Fear of confinement: desperate, if difficult to get out of a crowd or an audience. Must have end seat or back seat; hated crowds, panicky unless on the outskirts.
Fear of high places, of bridges, in elevators.
Fear of disease, therefore afraid to travel alone.
Cannot stand extra responsibility, causes timidity.
Apprehension of failure.
Imagination pictures disaster, if someone does not meet an appointment promptly.
Worries as to weather he will dead when he dies.
Angry easily and then sick from it.
Miserable for fear these symptoms make him appear effeminate.
Physical symptoms in consequence of these mental suffering; chill, faintness, profuse cold perspiration and especially accumulation of gas in stomach and intestines; tendency to walk faster and faster when nervous. Endurance low; sleep much disturbed.
Of course you know the remedy; Arg. nit. has made a new man of him, removed his fears, given him poise, enabled him to do original constructive work, in short to feel like a real man. He has put on weight and his friends remark on his youthful, healthy appearance.

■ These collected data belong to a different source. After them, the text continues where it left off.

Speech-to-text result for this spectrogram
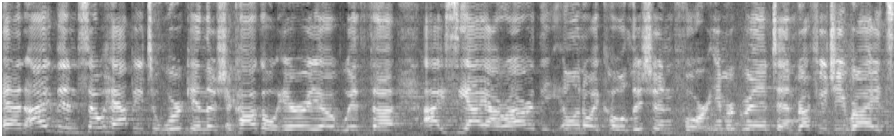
And I've been so happy to work in the Chicago area with uh, ICIRR, the Illinois Coalition for Immigrant and Refugee Rights,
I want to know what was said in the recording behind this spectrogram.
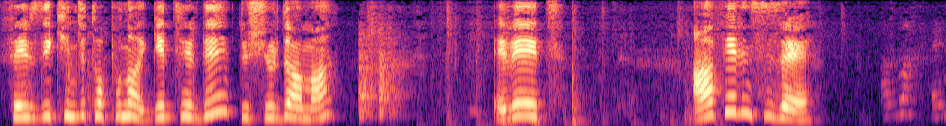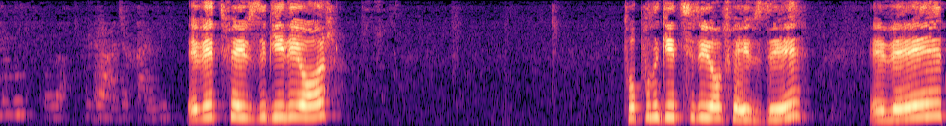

b. Another patient with poor inheritance was treated for at least five years for repeated colds with long convalescence following each time. I knew the miasmatic tendencies in the family; I had treated the patient since boy hood; I recognized deep-seated nervous tendencies with lack of reaction, but in his early manhood, it took five years of reporting to build up enough of his mental symptoms to make a clear picture of them-probably all my own all my own fault.
In the beginning of the years he began talking of vertigo; then of nausea and vomiting in his attacks; then of weakness driving his car; dyspnoea with the vertigo; nervous strain at least argument or fault finding; fear something would happen to him or his car; desire to stay quietly at home to avoid such happenings; fear of undertaking anything; perspiration with fears and weakness from them; staggering on the street; inability to meet appointments and so canceling them; appetite coming and going; digestion good, then bad; stools loose and later constipated; fear of fainting on the street; strong feeling of inadequacy; memory failing; power of concentration failing; shaking all over while lying on a cough; sensations if heart would stop would stop breathing; confusion talking, wrong work or a wrong letter in his work; nervous over anticipation followed by a sudden letdown; sensation in upper arms of great weakness; must put attention on them to be able to move them, or drinks be must.
Then suddenly, after failure of one drug after another, each of which caused temporary improvement, he told me the following: fear of being on the street among people along, something might happen to him; fear in a crowd, an audience, on bridges, up a height, in buses or street cars, on a wide street or in a large house, wants walls near him for protection. And lo! Arg. nit. stood out again and is making basic permanent improvement in a much suffering man. Most of you would have seen this remedy before I did, for it took me nearly five years to recognize it. I admire this patient for keeping his faith in me and in Homoeopathy.
These two cases illustrate the great advantage of getting mental symptoms and then seeking the heart of them.
c. A tall thin man nearly sixty-two years old, living in a one-room apartment and eating in restaurants for years. Did not know how to choose foods well, worried over this, gave up one food after another until half starved; then fasting until weak; then a victim of sleeplessness; early morning melancholia leading to thoughts of suicide, planning how to accomplish it, etc., confessed horrid thoughts in early morning hours which gradually settled into suicidal ideas.
Quivering in his stomach added to his miseries. he lost weight and strength steadily for many weeks. I gave him Aurum, 1M and a slow steady improvement took him back to normal weight and a good appetite with no more stomach symptoms. The first dose of Aurum was given in October, 1944. It took until July, 1945 to get rid of the last vestige of depression and “bad thoughts” early in the morning but they departed permanently them.